Hiring a marketing agency for your medical practice is big decision- that goes without saying. Hopefully this guide helped familiarize you and your staff with the ins and outs of hiring a marketing agency so you can make a more informed (and profitable) decision.

  • There is no such thing as a stupid question (or too many questions, either). Fire away!
  • There are perfectly good reasons why your medical practice shouldn’t hire a marketing agency. Just figure these out before you engage.
  • Even if you hire an agency, there is no shortage of potential drawbacks depending on who your hire. Do your best to vet an agency before you sign the dotted line.
  • Agencies bill clients in different ways.

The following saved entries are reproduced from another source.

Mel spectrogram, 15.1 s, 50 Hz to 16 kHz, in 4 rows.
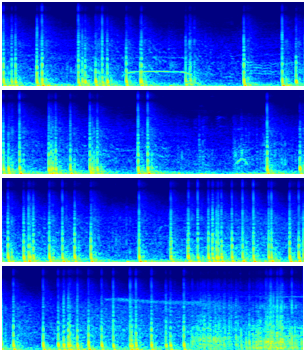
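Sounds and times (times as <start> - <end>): fireworks cracking and banging: 0.0 - 15.0
thin whistling tone: 12.4 - 15.0.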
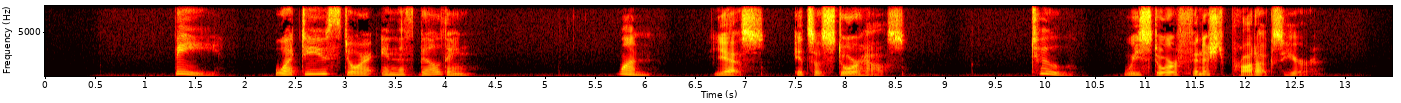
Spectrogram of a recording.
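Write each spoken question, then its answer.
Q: What do you store in this building?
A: 2: We store finished products here.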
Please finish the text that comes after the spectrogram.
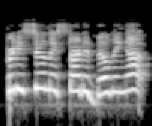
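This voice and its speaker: A woman reading a children's picture book aloud, with expressive, deliberate storytelling phrasing. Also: very high voice, dull audio. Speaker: story reader, read-aloud for young children.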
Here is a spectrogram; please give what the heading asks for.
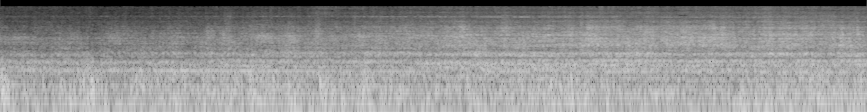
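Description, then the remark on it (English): A helicopter surveying the border roars steadily overhead, a loud, constant low engine and rotor rumble that fills the whole stretch with no break and no voices. “Helicopter surveying the border.”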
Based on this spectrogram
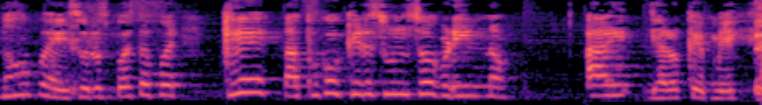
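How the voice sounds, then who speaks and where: Pitched high, a woman speaks fairly slowly with ordinary pitch variation and very even loudness. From Saltillo, northern Mexico. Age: 20s. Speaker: podcast co-host, former radio announcer. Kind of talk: casual chat.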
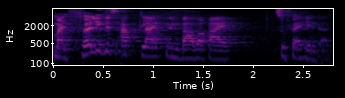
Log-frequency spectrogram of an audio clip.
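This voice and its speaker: A man's raised, projected voice with lively intonation, audible room echo and noticeable background noise. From Scotland, Glasgow. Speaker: international law scholar. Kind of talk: lecture. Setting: conference panel with audience.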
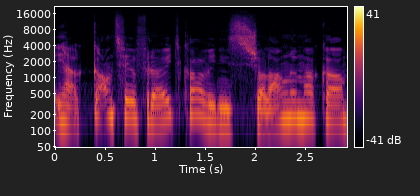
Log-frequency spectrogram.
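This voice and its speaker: A man of fairly high pitch with a strong Bernese accent. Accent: broad Bernese Swiss German. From Bern, Switzerland. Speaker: singer-songwriter. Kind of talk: casual monologue to camera.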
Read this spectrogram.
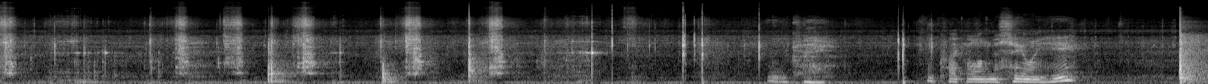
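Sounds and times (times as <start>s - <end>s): hand scraper scraping plaster: 0.0s - 8.6s.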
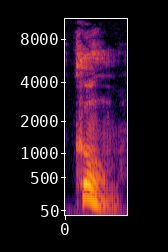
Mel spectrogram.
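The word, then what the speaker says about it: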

For long term services like content marketing or SEO, it doesn’t make sense to bill hourly (itemized). Exercise caution.
  • If you only have one question to ask, make it this one: “What will I own when we part ways?”
  • When negotiating your contract, clearly define the rules of engagement, and don’t forget to discuss your exit strategy in advance.

Let’s be incredible together.

For the last decade, we’ve used digital marketing to help doctors and medical practices attract, engage, and convert patients online. 

Give us a call at (800) 949-0133 so we can help you overcome your marketing challenges.